#### [Collected data entries]
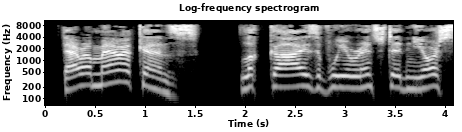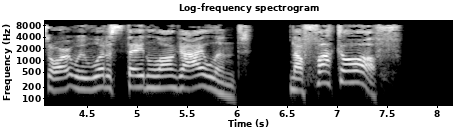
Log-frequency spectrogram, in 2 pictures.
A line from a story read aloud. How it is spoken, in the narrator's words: The prettier one says, in a honking New York accent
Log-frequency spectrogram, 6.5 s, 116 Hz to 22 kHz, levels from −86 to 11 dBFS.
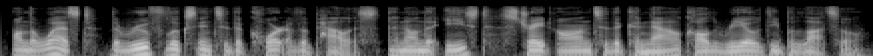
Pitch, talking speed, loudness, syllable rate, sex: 95 Hz, 230 wpm, -21 LUFS, 5.2 syllables/s, male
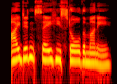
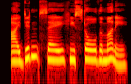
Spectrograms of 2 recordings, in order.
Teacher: the stress is on I, meaning maybe someone else said it.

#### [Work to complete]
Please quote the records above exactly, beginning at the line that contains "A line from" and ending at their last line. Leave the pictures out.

#### [Written solution]
A line from a story read aloud. How it is spoken, in the narrator's words: The prettier one says, in a honking New York accent
Log-frequency spectrogram, 6.5 s, 116 Hz to 22 kHz, levels from −86 to 11 dBFS.
Pitch, talking speed, loudness, syllable rate, sex: 95 Hz, 230 wpm, -21 LUFS, 5.2 syllables/s, male
Spectrograms of 2 recordings, in order.
Teacher: the stress is on I, meaning maybe someone else said it.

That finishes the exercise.